US anti-missile systems will be placed in Poland despite world powers reaching an agreement on Iran’s nuclear program, John A. Heffern, US Deputy Secretary of State for Europe and Eurasia, said.
“The deal with Tehran doesn’t include missiles, therefore the threat remains,” Heffern told PolishRzeczpospolita newspaper Tuesday, adding that he was speaking about Iranian rockets without nuclear warheads.
According to the US diplomat, the construction of AMD components in the village of Redzikowo near the northern Polish town of Slupsk starts next year – as scheduled – and will be completed in 2018.
Washington’s plans to install anti-missile systems in Eastern Europe have been one of the biggest stumbling blocks in US-Russia relations.
Moscow refused to believe American explanations that the shield is needed to counter a possible attack from nuclear-capable Iran, considering it a threat to Russia’s national security.
After Tehran agreed to curb its controversial nuclear program in exchange of easing of international sanction, Russia’s foreign minister, Sergey Lavrov, said that Washington’s AMD plans had no justification anymore.
“We all probably remember that in April 2009 in Prague [US] President [Barack] Obama said that if the Iran nuclear program issue is sorted out, then the task of creating the European segment of the missile defense system would disappear,” Lavrov stated at a press conference in Vienna.
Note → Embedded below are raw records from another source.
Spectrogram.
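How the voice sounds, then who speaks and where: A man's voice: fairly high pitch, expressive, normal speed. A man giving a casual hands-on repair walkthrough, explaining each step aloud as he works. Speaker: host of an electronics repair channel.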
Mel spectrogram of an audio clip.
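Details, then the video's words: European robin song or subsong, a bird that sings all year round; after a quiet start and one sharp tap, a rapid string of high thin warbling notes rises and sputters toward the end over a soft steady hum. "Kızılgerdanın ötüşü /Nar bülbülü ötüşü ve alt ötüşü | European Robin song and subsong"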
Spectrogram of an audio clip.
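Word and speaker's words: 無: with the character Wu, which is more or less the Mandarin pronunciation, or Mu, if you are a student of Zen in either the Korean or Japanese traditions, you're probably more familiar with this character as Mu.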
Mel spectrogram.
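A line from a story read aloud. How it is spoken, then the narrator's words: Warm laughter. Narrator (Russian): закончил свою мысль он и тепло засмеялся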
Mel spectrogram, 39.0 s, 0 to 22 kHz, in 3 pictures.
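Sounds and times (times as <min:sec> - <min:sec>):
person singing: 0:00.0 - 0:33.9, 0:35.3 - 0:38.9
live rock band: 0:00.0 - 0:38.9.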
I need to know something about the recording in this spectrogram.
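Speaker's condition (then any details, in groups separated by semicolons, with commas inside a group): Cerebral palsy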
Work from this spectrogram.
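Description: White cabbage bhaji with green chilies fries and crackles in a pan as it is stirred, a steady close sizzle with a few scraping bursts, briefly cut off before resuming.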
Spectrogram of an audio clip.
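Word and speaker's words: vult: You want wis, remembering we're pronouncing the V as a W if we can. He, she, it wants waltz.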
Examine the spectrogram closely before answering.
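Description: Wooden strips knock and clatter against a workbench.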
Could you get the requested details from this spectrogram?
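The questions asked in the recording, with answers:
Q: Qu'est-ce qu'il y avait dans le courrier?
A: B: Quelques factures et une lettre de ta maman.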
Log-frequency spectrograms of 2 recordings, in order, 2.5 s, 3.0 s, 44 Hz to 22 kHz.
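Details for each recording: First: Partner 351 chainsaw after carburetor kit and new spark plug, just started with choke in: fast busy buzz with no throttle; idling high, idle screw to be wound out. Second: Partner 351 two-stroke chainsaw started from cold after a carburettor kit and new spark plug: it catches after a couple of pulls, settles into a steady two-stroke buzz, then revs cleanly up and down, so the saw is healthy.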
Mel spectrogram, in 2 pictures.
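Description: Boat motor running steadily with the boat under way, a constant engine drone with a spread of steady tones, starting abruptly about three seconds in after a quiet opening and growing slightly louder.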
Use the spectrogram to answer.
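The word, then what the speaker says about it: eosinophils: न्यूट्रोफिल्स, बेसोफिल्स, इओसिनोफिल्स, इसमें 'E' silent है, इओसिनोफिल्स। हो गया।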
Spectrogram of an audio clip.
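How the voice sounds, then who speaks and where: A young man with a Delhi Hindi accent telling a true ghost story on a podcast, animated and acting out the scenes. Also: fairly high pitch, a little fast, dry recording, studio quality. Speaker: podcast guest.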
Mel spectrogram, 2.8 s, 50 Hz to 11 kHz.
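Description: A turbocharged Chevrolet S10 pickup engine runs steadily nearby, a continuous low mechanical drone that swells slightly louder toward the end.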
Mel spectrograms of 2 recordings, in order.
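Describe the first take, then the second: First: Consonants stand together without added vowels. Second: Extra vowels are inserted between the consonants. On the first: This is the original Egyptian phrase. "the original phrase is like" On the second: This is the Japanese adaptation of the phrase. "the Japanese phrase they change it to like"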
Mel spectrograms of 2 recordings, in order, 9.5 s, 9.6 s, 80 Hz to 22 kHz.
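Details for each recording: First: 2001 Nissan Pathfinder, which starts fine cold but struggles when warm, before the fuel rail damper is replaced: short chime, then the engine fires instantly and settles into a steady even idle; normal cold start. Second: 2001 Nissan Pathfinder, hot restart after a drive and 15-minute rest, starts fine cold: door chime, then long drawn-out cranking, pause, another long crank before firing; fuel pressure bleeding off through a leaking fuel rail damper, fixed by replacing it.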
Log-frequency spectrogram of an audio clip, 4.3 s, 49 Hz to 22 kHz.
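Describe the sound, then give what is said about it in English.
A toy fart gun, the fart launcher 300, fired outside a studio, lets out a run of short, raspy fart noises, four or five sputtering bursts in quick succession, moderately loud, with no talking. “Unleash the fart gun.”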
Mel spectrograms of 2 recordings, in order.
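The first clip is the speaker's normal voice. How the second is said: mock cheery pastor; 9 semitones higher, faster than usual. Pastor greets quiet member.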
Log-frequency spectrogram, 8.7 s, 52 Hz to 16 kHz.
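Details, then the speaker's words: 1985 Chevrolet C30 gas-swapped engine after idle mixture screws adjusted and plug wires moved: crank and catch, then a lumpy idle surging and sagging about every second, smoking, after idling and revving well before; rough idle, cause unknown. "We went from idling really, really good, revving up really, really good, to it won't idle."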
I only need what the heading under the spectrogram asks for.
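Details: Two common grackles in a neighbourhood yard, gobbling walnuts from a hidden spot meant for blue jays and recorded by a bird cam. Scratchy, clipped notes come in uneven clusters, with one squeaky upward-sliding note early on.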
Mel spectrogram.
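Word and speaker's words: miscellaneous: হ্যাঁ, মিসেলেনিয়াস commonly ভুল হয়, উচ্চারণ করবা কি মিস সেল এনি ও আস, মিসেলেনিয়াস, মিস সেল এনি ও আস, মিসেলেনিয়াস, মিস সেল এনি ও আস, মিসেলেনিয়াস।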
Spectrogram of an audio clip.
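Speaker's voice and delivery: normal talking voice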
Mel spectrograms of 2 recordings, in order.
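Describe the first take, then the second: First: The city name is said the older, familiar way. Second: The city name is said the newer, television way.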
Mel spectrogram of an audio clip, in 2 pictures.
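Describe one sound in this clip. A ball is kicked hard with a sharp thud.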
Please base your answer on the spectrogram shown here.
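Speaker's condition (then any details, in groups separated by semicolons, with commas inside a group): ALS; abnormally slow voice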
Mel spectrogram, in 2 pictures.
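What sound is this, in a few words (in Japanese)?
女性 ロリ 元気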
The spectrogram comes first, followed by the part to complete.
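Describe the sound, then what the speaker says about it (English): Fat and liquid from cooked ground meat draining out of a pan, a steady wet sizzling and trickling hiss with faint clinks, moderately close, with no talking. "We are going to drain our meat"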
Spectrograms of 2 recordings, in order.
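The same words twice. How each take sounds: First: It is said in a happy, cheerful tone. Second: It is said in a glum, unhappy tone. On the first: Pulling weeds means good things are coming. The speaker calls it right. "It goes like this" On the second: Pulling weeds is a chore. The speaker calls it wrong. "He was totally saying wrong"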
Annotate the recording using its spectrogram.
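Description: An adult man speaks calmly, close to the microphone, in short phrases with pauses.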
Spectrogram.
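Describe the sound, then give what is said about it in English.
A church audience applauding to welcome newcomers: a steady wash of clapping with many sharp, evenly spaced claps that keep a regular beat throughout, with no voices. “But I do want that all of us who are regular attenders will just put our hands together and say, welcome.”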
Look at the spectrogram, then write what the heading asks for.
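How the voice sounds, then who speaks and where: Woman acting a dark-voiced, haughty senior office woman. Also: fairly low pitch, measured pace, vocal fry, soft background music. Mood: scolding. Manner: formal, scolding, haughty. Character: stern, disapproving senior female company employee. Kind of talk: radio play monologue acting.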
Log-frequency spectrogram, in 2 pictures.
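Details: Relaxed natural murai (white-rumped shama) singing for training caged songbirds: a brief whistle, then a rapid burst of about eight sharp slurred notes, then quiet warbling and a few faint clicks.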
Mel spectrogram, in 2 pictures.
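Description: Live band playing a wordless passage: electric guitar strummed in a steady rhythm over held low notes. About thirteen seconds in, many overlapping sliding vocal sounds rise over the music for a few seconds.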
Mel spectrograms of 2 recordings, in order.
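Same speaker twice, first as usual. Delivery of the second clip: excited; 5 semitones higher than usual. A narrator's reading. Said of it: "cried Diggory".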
In his interview with Rzeczpospolita, Heffern also said that NATO isn’t going set up permanent bases in Poland.